# Task details
Exactly the lines from the one containing "The spectrogram comes" through the final line of the data below, with pictures omitted, make up the answer.

# Data supplied

══════

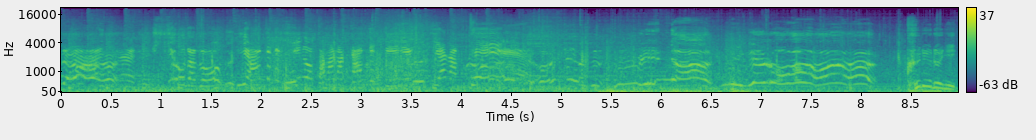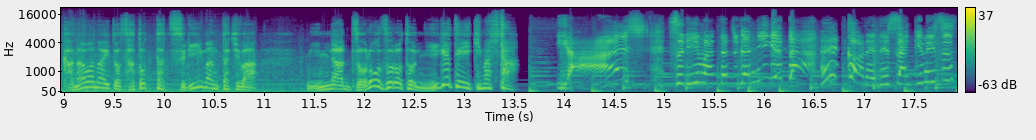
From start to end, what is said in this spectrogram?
だぱ必要だぞやめて火の玉がガンって撃ちやがってみんな逃げろクルルにかなわないと悟ったツリーマンたちはみんなゾロゾロと逃げていきました。よーしツリーマンたちが逃げたで先に進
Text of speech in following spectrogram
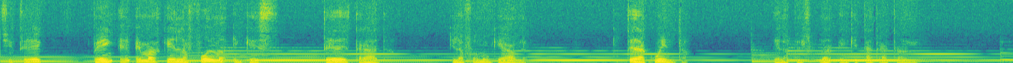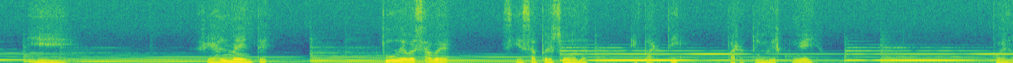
si ustedes ven, es más que en la forma en que ustedes tratan y la forma en que hablan, tú te das cuenta de la persona en que está tratando. Y realmente tú debes saber si esa persona es para ti, para tú vivir con ella. Bueno,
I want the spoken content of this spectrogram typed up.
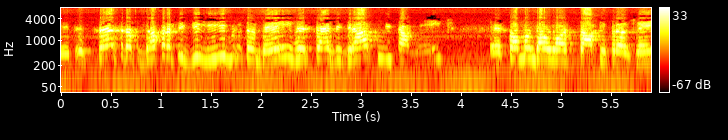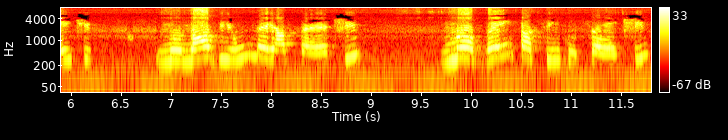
etc. Dá para pedir livro também, recebe gratuitamente. É só mandar um WhatsApp pra gente no 9167 9057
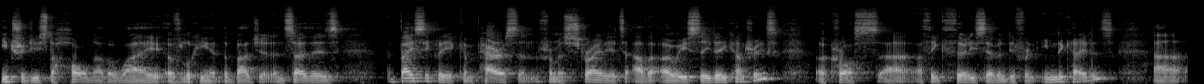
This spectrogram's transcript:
introduced a whole other way of looking at the budget. And so there's basically a comparison from Australia to other OECD countries across, uh, I think, 37 different indicators. Uh,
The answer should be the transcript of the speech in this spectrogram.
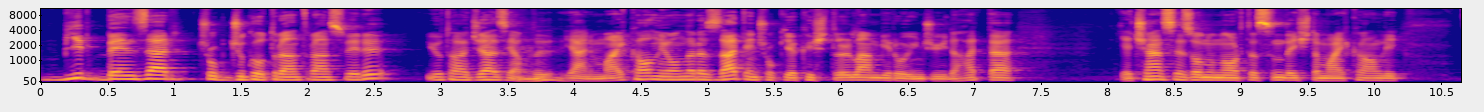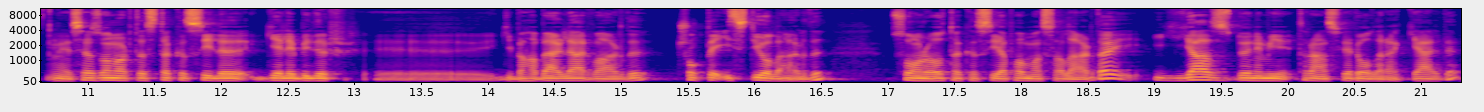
Bir benzer çok cuk oturan transferi Utah Jazz yaptı. Hmm. Yani Mike Conley onlara zaten çok yakıştırılan bir oyuncuydu. Hatta geçen sezonun ortasında işte Mike Conley sezon ortası takısıyla gelebilir e, gibi haberler vardı. Çok da istiyorlardı. Sonra o takası yapamasalar da yaz dönemi transferi olarak geldi.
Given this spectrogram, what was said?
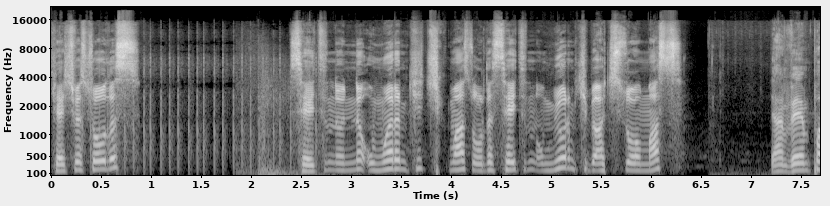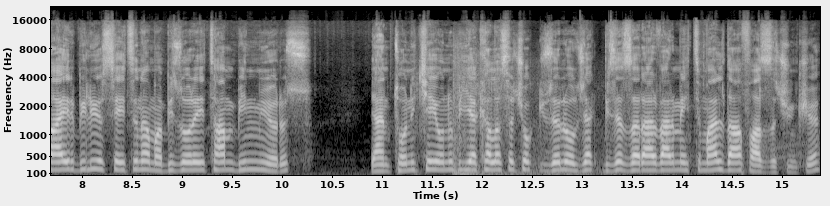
Keş ve Solus. Satan'ın önüne umarım ki çıkmaz. Orada Satan'ın umuyorum ki bir açısı olmaz. Yani Vampire biliyor Satan ama biz orayı tam bilmiyoruz. Yani Tony K onu bir yakalasa çok güzel olacak. Bize zarar verme ihtimali daha fazla çünkü.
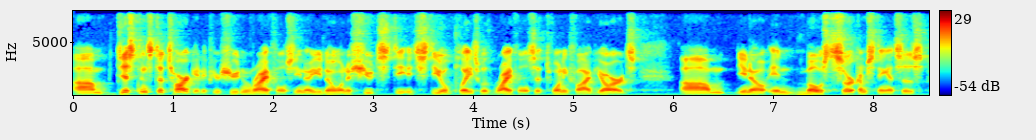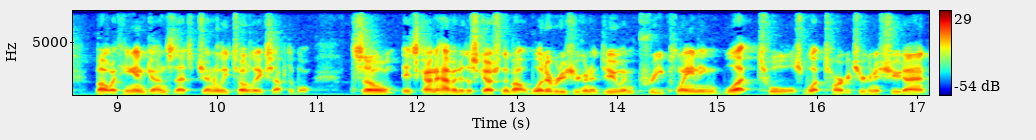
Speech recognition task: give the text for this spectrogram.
Um, distance to target if you're shooting rifles. You know, you don't want to shoot st- steel plates with rifles at 25 yards. Um, you know, in most circumstances, but with handguns, that's generally totally acceptable. So it's kind of having a discussion about whatever it is you're going to do and pre-planning what tools, what targets you're going to shoot at,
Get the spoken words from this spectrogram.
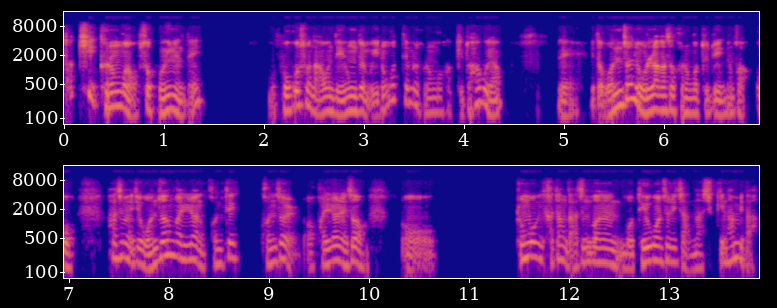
딱히 그런 건 없어 보이는데 뭐 보고서 나온 내용들 뭐 이런 것 때문에 그런 것 같기도 하고요. 네, 일단 원전이 올라가서 그런 것들도 있는 것 같고 하지만 이제 원전 관련 건택 건설 어, 관련해서 어, 종목이 가장 낮은 거는 뭐 대우건설이지 않나 싶긴 합니다.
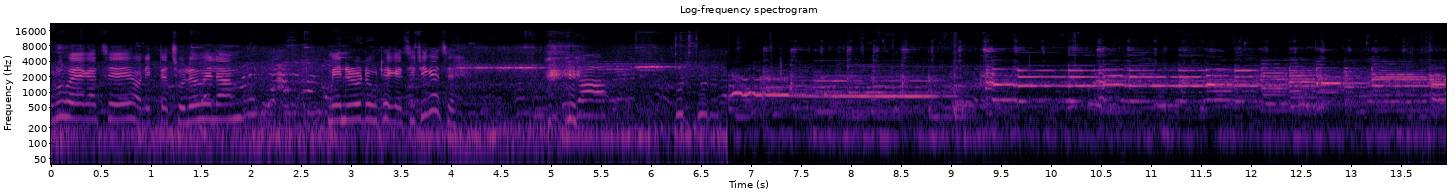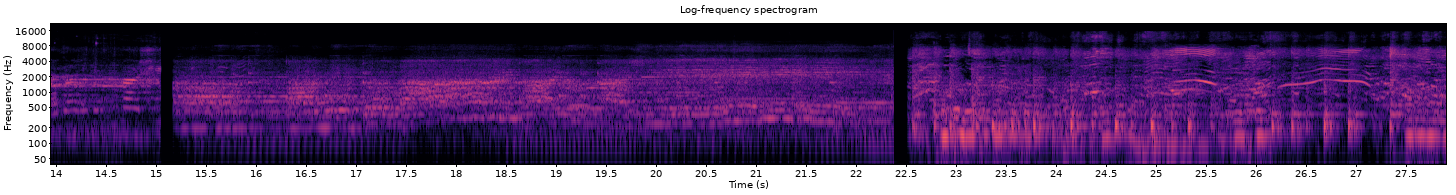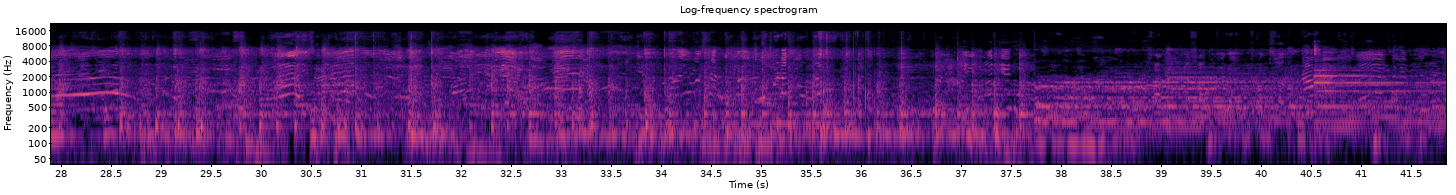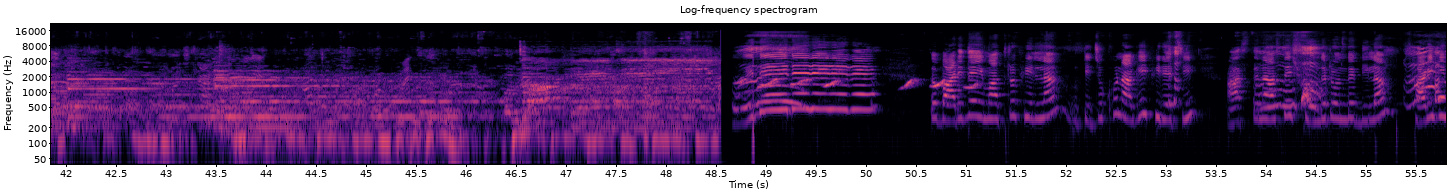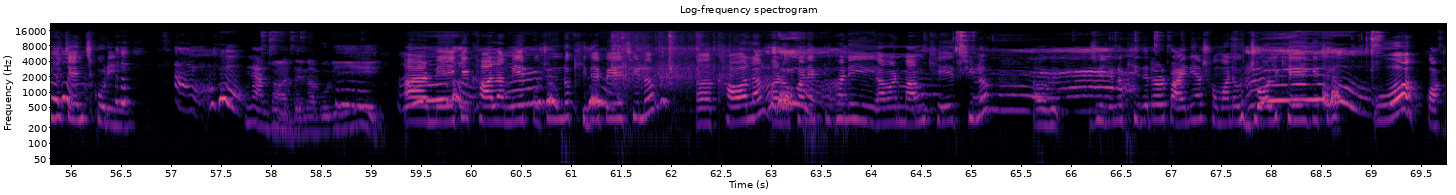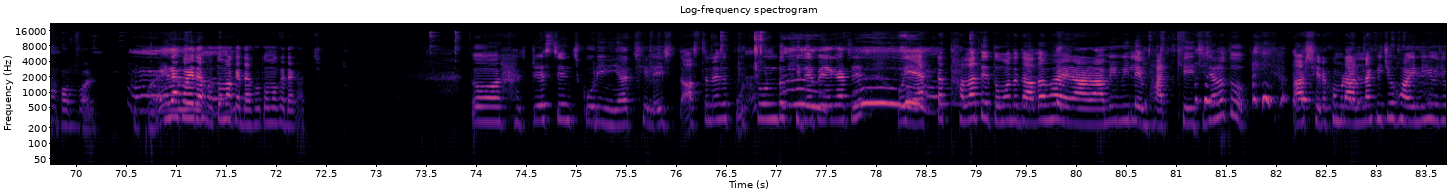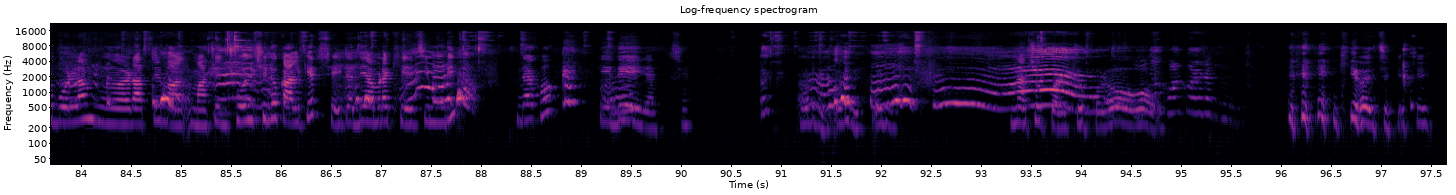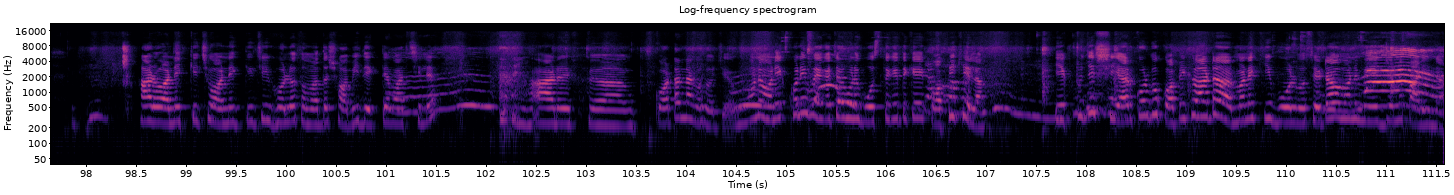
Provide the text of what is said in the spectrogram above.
শুরু হয়ে গেছে অনেকটা চলেও এলাম। মেন রোডে উঠে গেছি ঠিক আছে? ফিরলাম কিছুক্ষণ আগেই ফিরেছি। আসতে না আসতে সন্ধে টন্ধে দিলাম শাড়ি কিন্তু চেঞ্জ করিনি। না আর মেয়েকে খাওয়ালাম মেয়ের প্রচণ্ড খিদে পেয়েছিল খাওয়ালাম আর ওখানে একটুখানি আমার মাম খেয়েছিল। সেই জন্য খিদেটা ওর পায়নি আর সমানে ও জল খেয়ে গেছিল। ও কথা কম বল। এই দেখো এই দেখো তোমাকে দেখো তোমাকে দেখাচ্ছি। তো ড্রেস চেঞ্জ করিনি। আর ছেলে আসতে না প্রচণ্ড খিদে পেয়ে গেছে। ওই একটা থালাতে তোমাদের দাদা ভাই আর আমি মিলে ভাত খেয়েছি, জানো তো? আর সেরকম রান্না কিছু হয়নি। ওই যে বললাম রাত্রে মাছের ঝোল ছিল কালকের, সেইটা দিয়ে আমরা খেয়েছি মুড়ি। দেখো, কেঁদেই যাচ্ছে। না, চুপ করো চুপ করো ও। কি হয়েছে? আর অনেক কিছু, অনেক কিছুই হলো, তোমরা তো সবই দেখতে পাচ্ছিলে। আর কটা নাগাদ হয়েছে? মনে অনেকক্ষণই হয়ে গেছে মনে বসে থেকে থেকে কফি খেলাম। একটু যে শেয়ার করব কফি খাওয়াটা মানে কি বলব, সেটাও মানে মেয়ের জন্য পারি না।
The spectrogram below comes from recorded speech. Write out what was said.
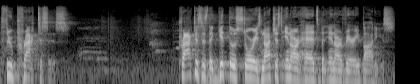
through practices. Practices that get those stories not just in our heads, but in our very bodies.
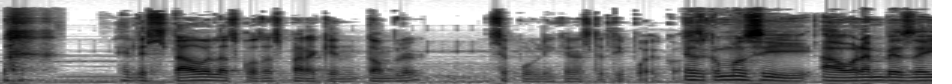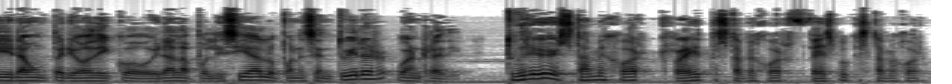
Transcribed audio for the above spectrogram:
El estado de las cosas para que en Tumblr se publiquen este tipo de cosas. Es como si ahora en vez de ir a un periódico o ir a la policía, lo pones en Twitter o en Reddit. Twitter está mejor, Reddit está mejor, Facebook está mejor,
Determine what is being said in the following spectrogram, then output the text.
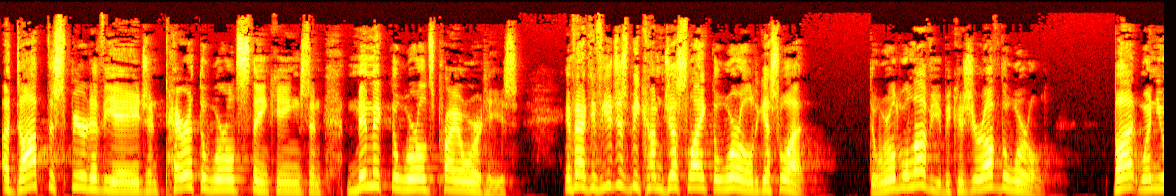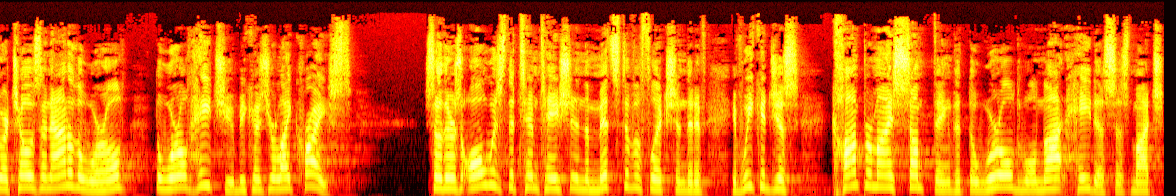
adopt the spirit of the age and parrot the world's thinkings and mimic the world's priorities, in fact, if you just become just like the world, guess what? The world will love you because you're of the world. But when you are chosen out of the world, the world hates you because you're like Christ. So there's always the temptation in the midst of affliction that if, if we could just compromise something that the world will not hate us as much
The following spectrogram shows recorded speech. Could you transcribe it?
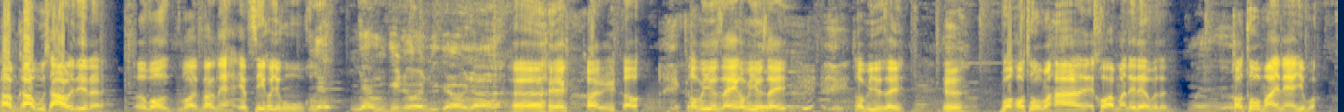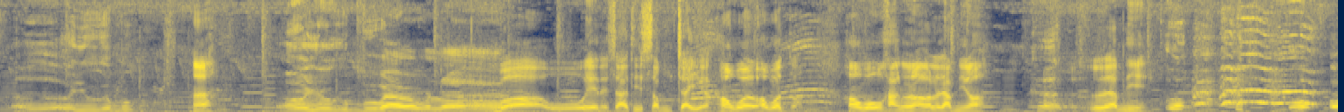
ถามข่าวผู้สาวเลยที่น่ะ เออบอกบอกให้ฟังเนี่ยเอฟซีเขาจะหูยังยังกินหอนที่เขานะเออยังก็หรือเขาเขาไปอยู่ใส่เขาไปอยู่ใส่เขาไปอยู่ใส่เออบอกเขาโทรมาหาข้อมาได้เด้อมาสิเขาโทรมาแน่อยู่บ่เอออยู่กับบุฮะเอออยู่กับบุเบานะบ่โอ้เห็นไอ้สาธิตสำใจอะเฮาบ่เฮาบ่เฮาบ่ข้างเนาะระดับนี้เนาะครับระดับนี้โอ้โอ้โอ้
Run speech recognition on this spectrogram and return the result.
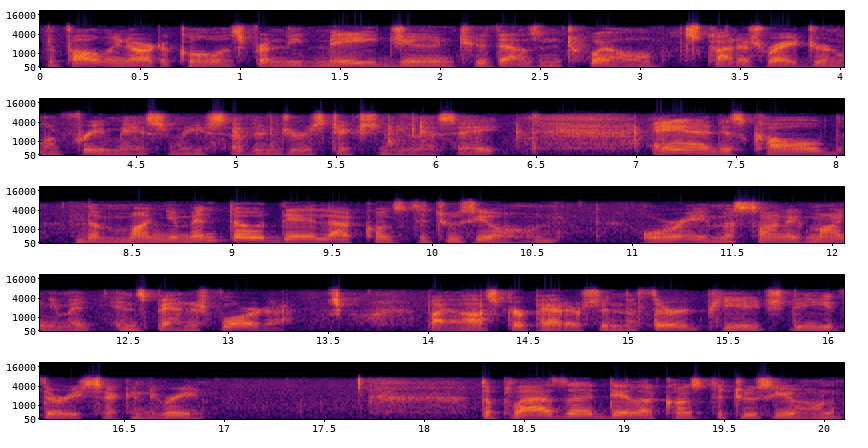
The following article is from the May June 2012 Scottish Rite Journal of Freemasonry, Southern Jurisdiction, USA, and is called The Monumento de la Constitucion, or a Masonic Monument in Spanish Florida, by Oscar Patterson III, PhD, 32nd degree. The Plaza de la Constitucion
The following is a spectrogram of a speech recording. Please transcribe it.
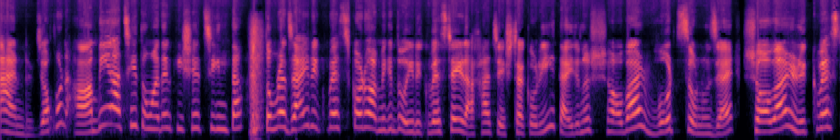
অ্যান্ড যখন আমি আছি তোমাদের কিসের চিন্তা? তোমরা যাই রিকোয়েস্ট করো, আমি কিন্তু ওই রিকোয়েস্টটাই রাখার চেষ্টা করি। তাই জন্য সবার ভোটস অনুযায়ী, সবার রিকোয়েস্ট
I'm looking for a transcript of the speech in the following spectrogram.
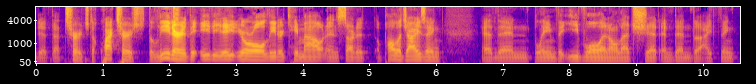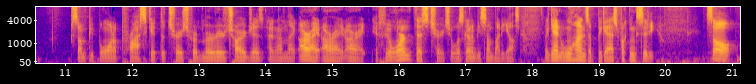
that church, the quack church, the leader, the 88 year old leader came out and started apologizing and then blamed the evil and all that shit. And then the, I think some people want to prosecute the church for murder charges. And I'm like, all right, all right, all right. If it weren't this church, it was going to be somebody else. Again, Wuhan's a big ass fucking city. So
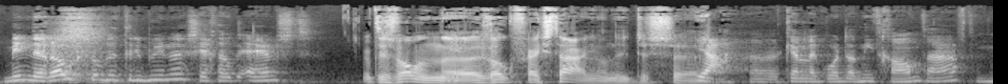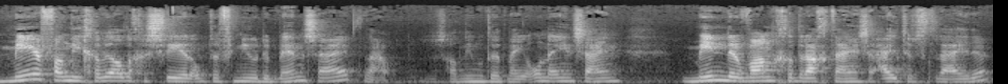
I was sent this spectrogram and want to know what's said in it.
Minder rookt op de tribune, zegt ook Ernst. Het is wel een rookvrij stadion nu, dus eh, Ja, kennelijk wordt dat niet gehandhaafd. Meer van die geweldige sfeer op de vernieuwde bandsite. Nou, zal niemand het mee oneens zijn. Minder wangedrag tijdens uitwedstrijden.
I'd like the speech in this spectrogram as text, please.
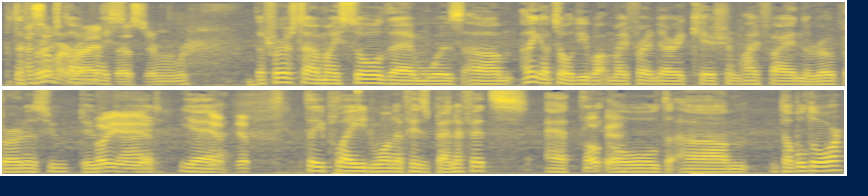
But the I saw first them time I, Riot. I remember. The first time I saw them was um, I think I told you about my friend Eric Kish from Hi-Fi and the Roadburners who, who Oh yeah, died. yeah, Yeah, Yep, yep. they played one of his benefits at the Okay. old um, Double Door,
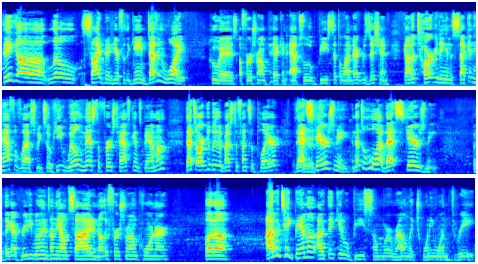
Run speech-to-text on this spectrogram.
big, uh, little side bit here for the game. Devin White, who is a first round pick, an absolute beast at the linebacker position, got a targeting in the second half of last week, so he will miss the first half against Bama. That's arguably their best defensive player. That huge. scares me, and that's a whole lot. That scares me. But they got Greedy Williams on the outside, another first round corner. But uh I would take Bama. I think it'll be somewhere around like 21-3.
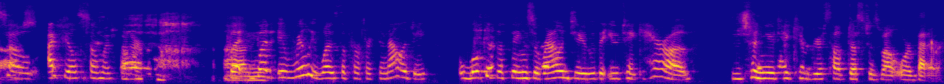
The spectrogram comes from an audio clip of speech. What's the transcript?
Oh so I feel so much better. but um, but it really was the perfect analogy. Look at the things around you that you take care of. Shouldn't you take care of yourself just as well or better?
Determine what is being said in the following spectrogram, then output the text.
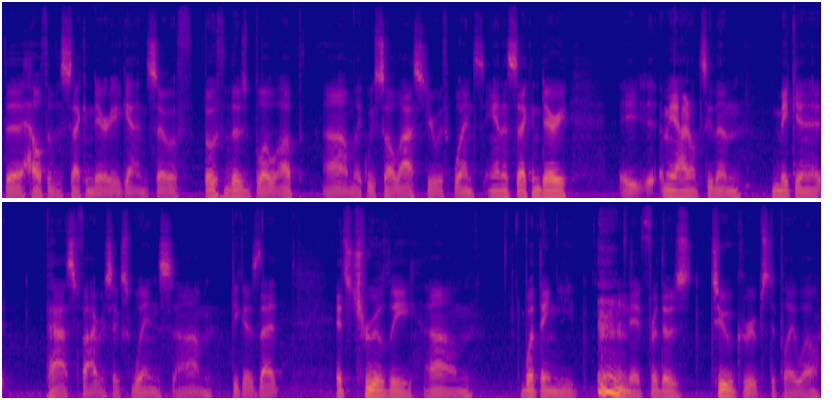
the health of the secondary again. So if both of those blow up, um, like we saw last year with Wentz and the secondary, I mean, I don't see them making it past five or six wins um, because that it's truly um, what they need for those two groups to play well.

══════

# Answer below
The spectrogram comes from an audio clip of speech. What's the transcript?
Oh so I feel so much better. but um, but it really was the perfect analogy. Look at the things around you that you take care of. Shouldn't you take care of yourself just as well or better?
Determine what is being said in the following spectrogram, then output the text.
the health of the secondary again. So if both of those blow up, um, like we saw last year with Wentz and the secondary, I mean, I don't see them making it past five or six wins um, because that it's truly um, what they need for those two groups to play well.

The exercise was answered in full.